For a long time I was not able to face the truth of what happened in my life. Some of what happened to me in childhood caused me to have great shame and anxiety, and the cost was the loss of my ability to trust. It was the terrible burden of shame that G helped me to see and bring out into the open, and face it. The effects of what happened after I was brought to America at age 11 are not gone and never will be gone. I am a survivor of childhood sexual abuse that was very destructive and toxic and nearly destroyed my life. That statement is very important for me. At age 11 to 13 I was a victim. Today I am a survivor, and there is a big difference.
How strange it is, today, that after all the bad news about Catholic priests, I have found redemption and the graces of healing and hope in the Catholic Church because of the witness of a priest who I know should never have even been in prison. My friend, Father B told me once that God sometimes uses irony. Only now do I know what this means.
For six years, I have lived in a prison cell of 96 square feet with a man I know without a doubt could never harm another. There can be no secrets in a place like this. Nothing can stay hidden for six years in a prison cell. Most prisoners can’t stand their cell mates and just barely put up with them. G snores a little, but he is a messenger of grace and hope and freedom in the spirit of Saint Maximilian.

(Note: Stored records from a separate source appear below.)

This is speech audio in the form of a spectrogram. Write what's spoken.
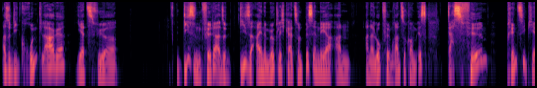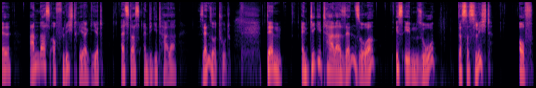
Also die Grundlage jetzt für diesen Filter, also diese eine Möglichkeit, so ein bisschen näher an Analogfilm ranzukommen, ist, dass Film prinzipiell anders auf Licht reagiert als das ein digitaler Sensor tut. Denn ein digitaler Sensor ist eben so, dass das Licht auf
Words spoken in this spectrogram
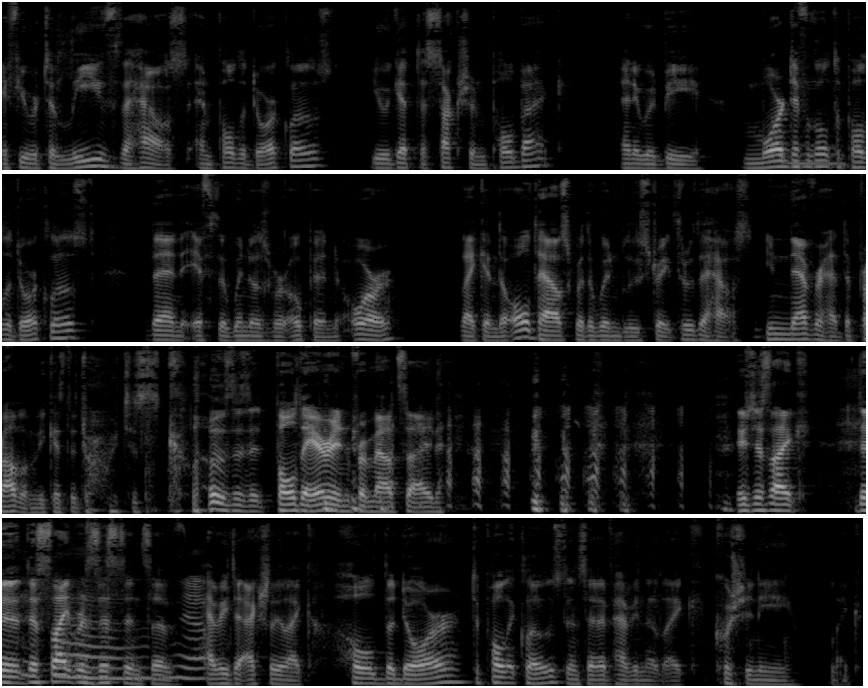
If you were to leave the house and pull the door closed, you would get the suction pullback, and it would be more difficult to Mm. pull the door closed than if the windows were open or like in the old house where the wind blew straight through the house. You never had the problem because the door would just close as it pulled air in from outside. It's just like the the slight resistance Uh, of yeah. having to actually like hold the door to pull it closed instead of having that like cushiony like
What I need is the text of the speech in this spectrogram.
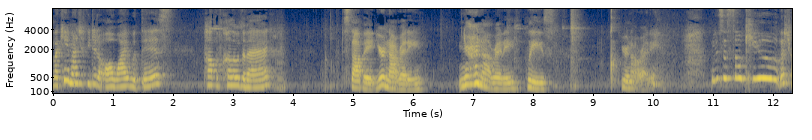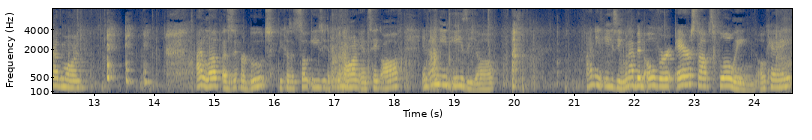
Like, can you imagine if you did an all white with this? Pop of color with a bag? Stop it. You're not ready. You're not ready. Please. You're not ready. This is so cute. Let's try them on. I love a zipper boot because it's so easy to put on and take off. And I need easy, y'all. I need easy. When I've been over, air stops flowing, okay?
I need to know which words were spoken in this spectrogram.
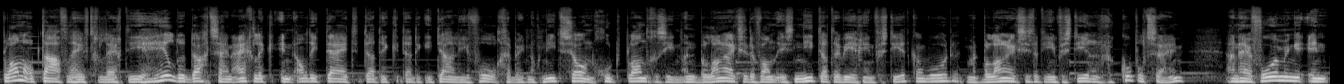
plannen op tafel heeft gelegd die heel doordacht zijn. Eigenlijk in al die tijd dat ik, dat ik Italië volg, heb ik nog niet zo'n goed plan gezien. En het belangrijkste daarvan is niet dat er weer geïnvesteerd kan worden. Maar het belangrijkste is dat die investeringen gekoppeld zijn aan hervormingen in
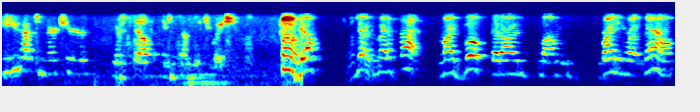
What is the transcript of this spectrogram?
Do you have to nurture yourself in some situations? Hmm. Yeah. Yeah, as a matter of fact, my book that I'm, I'm writing right now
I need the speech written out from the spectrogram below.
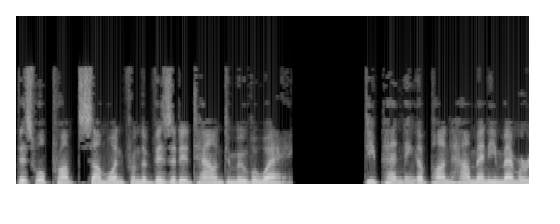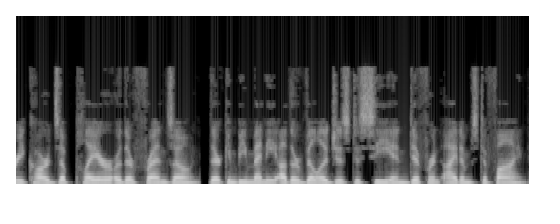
this will prompt someone from the visited town to move away. Depending upon how many memory cards a player or their friends own, there can be many other villages to see and different items to find.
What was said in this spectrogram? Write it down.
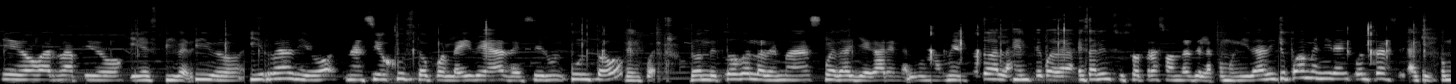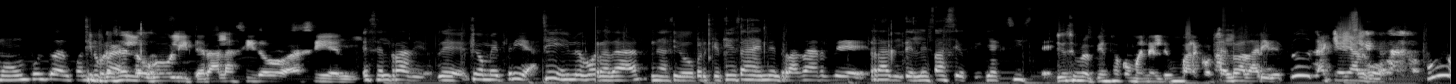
chido, va rápido y es divertido. Y radio nació justo por la idea de ser un punto de encuentro, donde todo lo demás pueda llegar en algún momento. Toda la gente pueda estar en sus otras ondas de la comunidad y que puedan venir a encontrarse aquí como un punto de encuentro. Sí, por eso el logo literal ha sido así el... es el radio de geometría. Sí, y luego radar nació porque está en el radar de radio del espacio que ya existe. Yo siempre pienso como en el de un barco, el radar y de "Uh, aquí hay algo, uh,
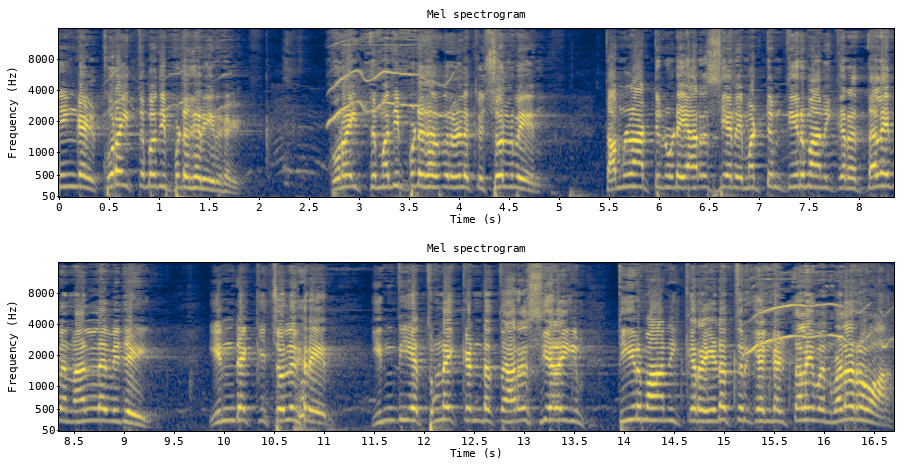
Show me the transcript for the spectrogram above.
நீங்கள் குறைத்து மதிப்பிடுகிறீர்கள். குறைத்து மதிப்பிடுகிறவர்களுக்கு சொல்வேன் தமிழ்நாட்டினுடைய அரசியலை மட்டும் தீர்மானிக்கிற தலைவன் அல்ல விஜய். இன்றைக்கு சொல்லுகிறேன் இந்திய துணைக்கண்டத்து அரசியலையும் தீர்மானிக்கிற இடத்திற்கு எங்கள் தலைவன் வளருவான்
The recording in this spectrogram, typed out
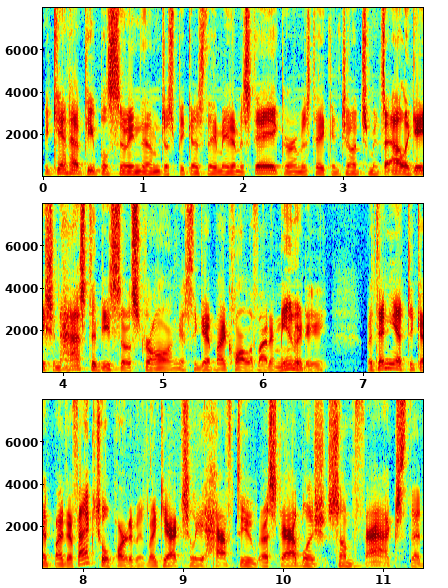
we can't have people suing them just because they made a mistake or a mistake in judgment. The allegation has to be so strong as to get by qualified immunity. But then you have to get by the factual part of it. Like you actually have to establish some facts that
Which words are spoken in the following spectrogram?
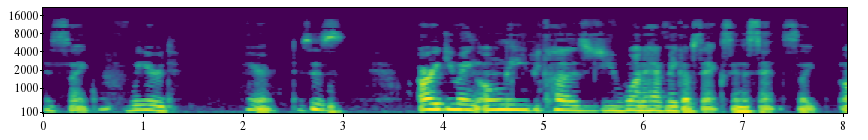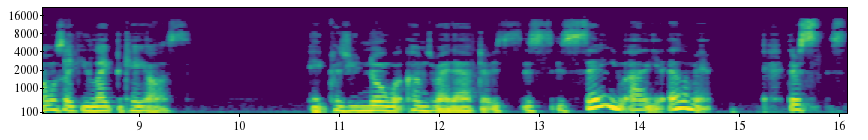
It's like weird. Here, this is arguing only because you want to have makeup sex in a sense. Like almost like you like the chaos. Because you know what comes right after. It's, it's, it's setting you out of your element. There's,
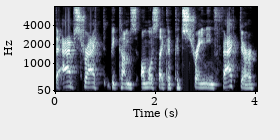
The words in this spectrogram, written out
the abstract becomes almost like a constraining factor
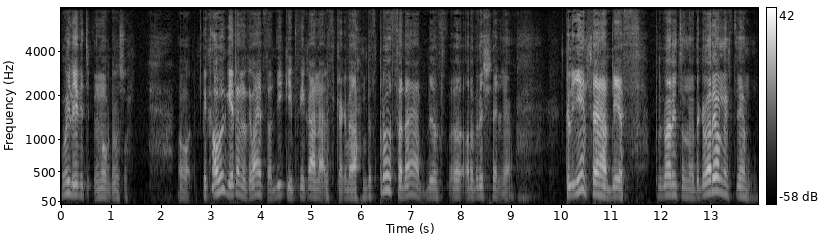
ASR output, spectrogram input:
Вы лезете к нему в душу. Вот. Психология это называется дикий психоанализ, когда без спроса, да, без э, разрешения клиента, без предварительной договоренности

In her wonderful book, My Peace I Give You: Healing Sexual Wounds With the Help of the Saints, Dawn Eden has a chapter called “The Love that Radiates.” Dawn Eden is a Jewish convert to the Catholic faith. Early in her conversion she learned that Saint Maximilian Kolbe organized a shelter to protect 3,000 Polish refugees from the Nazis, including 2,000 Jews. “He had risked his life to save people who might very well have been my relatives,” Dawn Eden wrote. She also wrote of how she came to know Saint Maximilian:
“That led me, inevitably, to Mary, because Maximilian never ceased to praise the woman he lovingly called ‘The Immaculata.’ ”
Something happened three months ago that told me how much I have changed inside. Father G was talking on the telephone with our very good friend, Father B. It was after G wrote about our Consecration to Mary in his post, “Behold Your Mother!” Father B said to G, “Be sure to give my blessing to Super Max.” He meant me. When G told me this, I was shocked! I was shocked because I understood it right away to mean my life in friendship with Saint Maximilian Kolbe, my namesake who pointed me to our Blessed Mother, and not a reference to that hell-hole place of suffering that for so many years consumed my life, and contained my self-hatred, and kept it going. By what miracle am I free from that past?
Please pray with me this week for the soul of Scott McDowell, and pray with me and Father G that like our friend, Benny, we will grow in courage to always face the world’s denial of Christ by lifting our crosses, and carrying them.
It is no surprise to me that Divine Mercy brought me to the place Saint Maximilian always points to: the Immaculate Heart of Mary, the only place today that I can now call home.